### Brief:
In the data, extract each line that holds the string "with".

### Provided information:

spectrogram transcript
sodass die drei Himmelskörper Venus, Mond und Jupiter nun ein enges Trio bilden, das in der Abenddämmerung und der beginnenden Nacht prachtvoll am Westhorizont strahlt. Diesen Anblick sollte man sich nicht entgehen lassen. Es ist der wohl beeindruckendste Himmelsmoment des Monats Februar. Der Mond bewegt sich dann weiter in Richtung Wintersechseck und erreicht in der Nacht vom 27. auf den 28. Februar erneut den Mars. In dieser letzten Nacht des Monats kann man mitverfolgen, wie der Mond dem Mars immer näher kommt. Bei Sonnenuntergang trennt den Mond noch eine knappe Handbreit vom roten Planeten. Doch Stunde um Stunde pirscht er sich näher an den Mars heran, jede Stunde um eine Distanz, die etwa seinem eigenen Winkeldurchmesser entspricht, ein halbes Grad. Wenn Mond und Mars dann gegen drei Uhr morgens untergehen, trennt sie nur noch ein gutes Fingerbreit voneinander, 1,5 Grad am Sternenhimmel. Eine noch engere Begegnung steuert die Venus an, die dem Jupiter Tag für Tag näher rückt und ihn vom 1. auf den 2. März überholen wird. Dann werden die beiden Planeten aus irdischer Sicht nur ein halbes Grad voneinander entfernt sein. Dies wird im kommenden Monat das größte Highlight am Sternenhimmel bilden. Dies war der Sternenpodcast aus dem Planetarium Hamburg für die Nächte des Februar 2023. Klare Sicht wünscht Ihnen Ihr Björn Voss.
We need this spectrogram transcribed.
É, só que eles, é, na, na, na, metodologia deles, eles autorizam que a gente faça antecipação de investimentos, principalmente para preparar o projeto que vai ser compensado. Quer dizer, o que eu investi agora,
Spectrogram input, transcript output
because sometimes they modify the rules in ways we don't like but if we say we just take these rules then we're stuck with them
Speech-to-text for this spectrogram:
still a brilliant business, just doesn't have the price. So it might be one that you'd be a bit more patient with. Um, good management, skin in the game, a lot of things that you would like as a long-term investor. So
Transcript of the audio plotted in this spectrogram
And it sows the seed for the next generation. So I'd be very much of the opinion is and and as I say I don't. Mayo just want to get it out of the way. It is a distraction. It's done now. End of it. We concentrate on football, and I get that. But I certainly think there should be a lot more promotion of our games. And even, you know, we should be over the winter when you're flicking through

### Solution:
because sometimes they modify the rules in ways we don't like but if we say we just take these rules then we're stuck with them
still a brilliant business, just doesn't have the price. So it might be one that you'd be a bit more patient with. Um, good management, skin in the game, a lot of things that you would like as a long-term investor. So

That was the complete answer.